Crush some digestive biscuits (sorry Ian D- I know that's your pet hate) and place in the bottom of a sundae glass. Top with sliced ripe bananas, a spoonful of caramel cream (those thoughtful condensed milk manufacturers now sell it ready boiled and caramelized in the can), a pot of coconut yoghurt, some caramel sauce and toasted coconut. This is best made an hour or two in advance so the yoghurt can percolate through and soak into the crunchy biscuits. Are you drooling yet? Look at the picture!
Deconstructed Banoffi 

So, there you have it- my Sussex summer menu.
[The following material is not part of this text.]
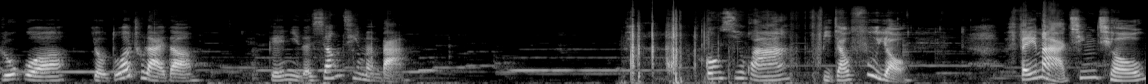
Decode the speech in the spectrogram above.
如果有多出来的，给你的乡亲们吧。”公西华比较富有，肥马轻裘，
But this one yields some interesting leftovers too. Leftover risotto makes a classic dish of arancina. Take the leftover cold risotto, form into patties with a  beaten egg and then roll in fresh breadcrumbs. Heat 2cm of vegetable oil in a wok or deep pan and fry the patties until golden all over. Serve with a salad.
Arancina with salad and dipping sauce

I also plan to make Ban- iteroles.

Take some pre-bought choux buns or profiteroles (or make your own if you are a star baker). Split them and (if they are already filled with cream) spread a teaspoon of caramel sauce, a slice of banana and then reseal them. If plain choux buns, add a teaspoon of whipped cream to each one too. Serve with a warm chocolate sauce or ice cream. Genius!

There will still be plenty of caramel sauce left in the tin - so make fudge! You will need 75ml milk, 50g  butter and 200g demerara sugar. Line a square loaf tin with parchment or greaseproof paper. Place the leftover caramel, butter, sugar and milk in a non-stick saucepan and melt over a low heat, until the sugar dissolves. Bring to the boil and then simmer for 10-15 mins. Take a teaspoon of the mixture and drop it into some cold water. If a ball begins to form- the fudge is ready to come off the heat. Beat it with a wooden spoon for a few minutes until it becomes thick and well,  ...fudgy, and then pour into the baking tin and leave to set in the fridge. You can add nuts, raisins, cherries etc at this point if you wish. Or why not be ultra-fashionable and sprinkle with sea salt or fleur de sel once set for 'salted caramel'.

By the way, I'm pinning as many Sussex recipes as I can find or cook on

Also, if you don't like bananas. I think the pie/profiteroles/sundaes work just as well with ripe mango, or other stone fruits in season.

I therefore christen this version- Long Manoffi Pie- in honour of our chalk giant. A good one for Father's Day perhaps? Must remember that next year.

A moment on the lips though - a lifetime on the hips! This one's just for the men.

The Long Woman- be warned!

No comments:

Post a Comment